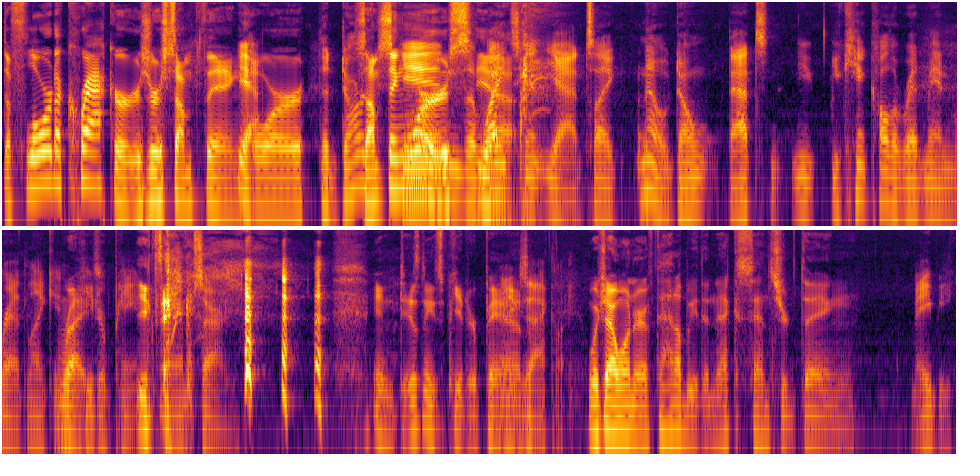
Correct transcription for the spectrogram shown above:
the Florida Crackers or something, Yeah. or The dark something skin, worse, the yeah. white skin. Yeah, it's like no, don't. That's you. You can't call the red man red like in Right. Peter Pan. Exactly. I'm sorry. in Disney's Peter Pan, Exactly. Which I wonder if that'll be the next censored thing. Maybe.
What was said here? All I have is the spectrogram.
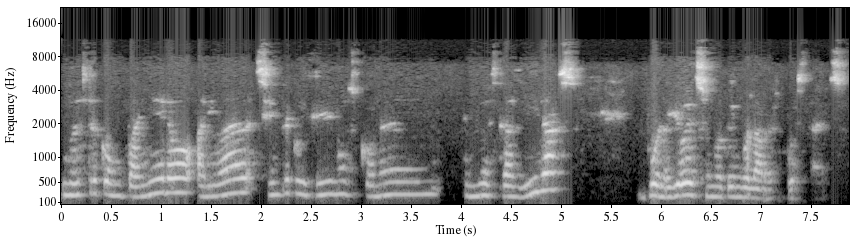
nuestro compañero animal, siempre coincidimos con él en nuestras vidas. Bueno, yo eso no tengo la respuesta a eso.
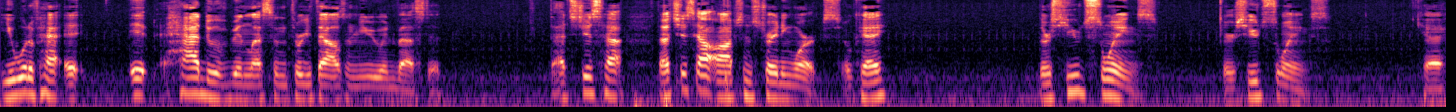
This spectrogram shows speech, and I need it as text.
you would have had it it had to have been less than 3000 you invested. That's just how that's just how options trading works, okay? There's huge swings. There's huge swings. Okay?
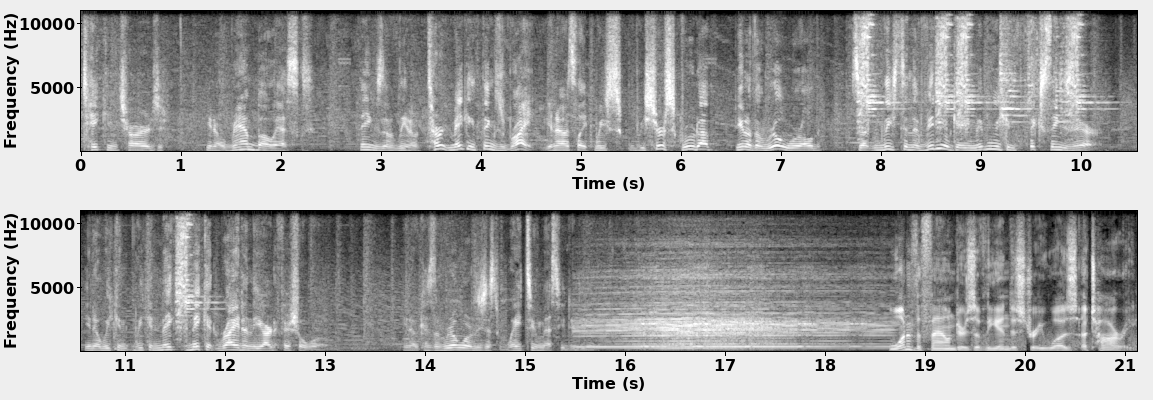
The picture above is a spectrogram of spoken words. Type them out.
taking charge, you know, Rambo-esque things of, you know, turn, making things right. You know, it's like we, we sure screwed up, you know, the real world, so at least in the video game, maybe we can fix things there. You know, we can, we can make, make it right in the artificial world. You know, because the real world is just way too messy to do. One of the founders of the industry was Atari.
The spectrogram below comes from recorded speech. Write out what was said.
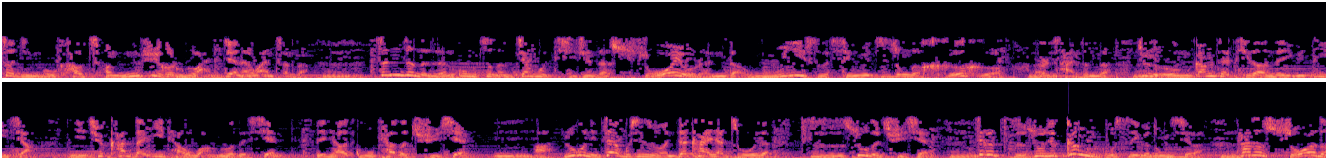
设计某靠程序和软件来完成的。嗯真正的人工智能将会体现在所有人的无意识的行为之中的合合而产生的，就有我们刚才提到的那一个意象，你去看待一条网络的线，一条股票的曲线，嗯。啊，如果你再不清楚，你再看一下所谓的指数的曲线，嗯。这个指数就更不是一个东西了，它是所有的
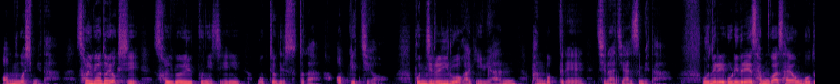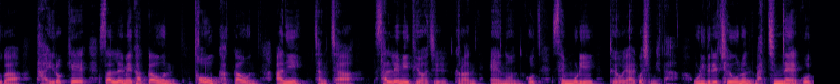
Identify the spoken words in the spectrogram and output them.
없는 것입니다. 설교도 역시 설교일 뿐이지 목적일 수가 없겠지요. 본질을 이루어가기 위한 방법들에 지나지 않습니다. 우리들의, 우리들의 삶과 사역 모두가 다 이렇게 살렘에 가까운, 더욱 가까운, 아니, 장차 살렘이 되어질 그런 애논, 곧 샘물이 되어야 할 것입니다. 우리들의 최후는 마침내 곧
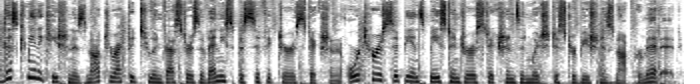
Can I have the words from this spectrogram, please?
This communication is not directed to investors of any specific jurisdiction or to recipients based in jurisdictions in which distribution is not permitted.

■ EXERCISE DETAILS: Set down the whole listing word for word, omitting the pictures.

■ EXERCISE ANSWER:
Correct transcription for the spectrogram shown above:
the Florida Crackers or something, Yeah. or The dark something skin, worse, the yeah. white skin. Yeah, it's like no, don't. That's you. You can't call the red man red like in Right. Peter Pan. Exactly. I'm sorry. in Disney's Peter Pan, Exactly. Which I wonder if that'll be the next censored thing. Maybe.
What was said here? All I have is the spectrogram.
nuestro compañero animal, siempre coincidimos con él en nuestras vidas. Bueno, yo eso no tengo la respuesta a eso.
This spectrogram shows speech, and I need it as text.
you would have had it it had to have been less than 3000 you invested. That's just how that's just how options trading works, okay? There's huge swings. There's huge swings. Okay?
The picture above is a spectrogram of spoken words. Type them out.
taking charge, you know, Rambo-esque things of, you know, turn, making things right. You know, it's like we, we sure screwed up, you know, the real world, so at least in the video game, maybe we can fix things there. You know, we can, we can make, make it right in the artificial world. You know, because the real world is just way too messy to do. One of the founders of the industry was Atari.
The spectrogram below comes from recorded speech. Write out what was said.
设计某靠程序和软件来完成的。嗯真正的人工智能将会体现在所有人的无意识的行为之中的合合而产生的，就有我们刚才提到的那一个意象，你去看待一条网络的线，一条股票的曲线，嗯。啊，如果你再不清楚，你再看一下所谓的指数的曲线，嗯。这个指数就更不是一个东西了，它是所有的
Identify the spoken words in the spectrogram and output them.
없는 것입니다. 설교도 역시 설교일 뿐이지 목적일 수가 없겠지요. 본질을 이루어가기 위한 방법들에 지나지 않습니다. 우리들의, 우리들의 삶과 사역 모두가 다 이렇게 살렘에 가까운, 더욱 가까운, 아니, 장차 살렘이 되어질 그런 애논, 곧 샘물이 되어야 할 것입니다. 우리들의 최후는 마침내 곧
Can I have the words from this spectrogram, please?
This communication is not directed to investors of any specific jurisdiction or to recipients based in jurisdictions in which distribution is not permitted.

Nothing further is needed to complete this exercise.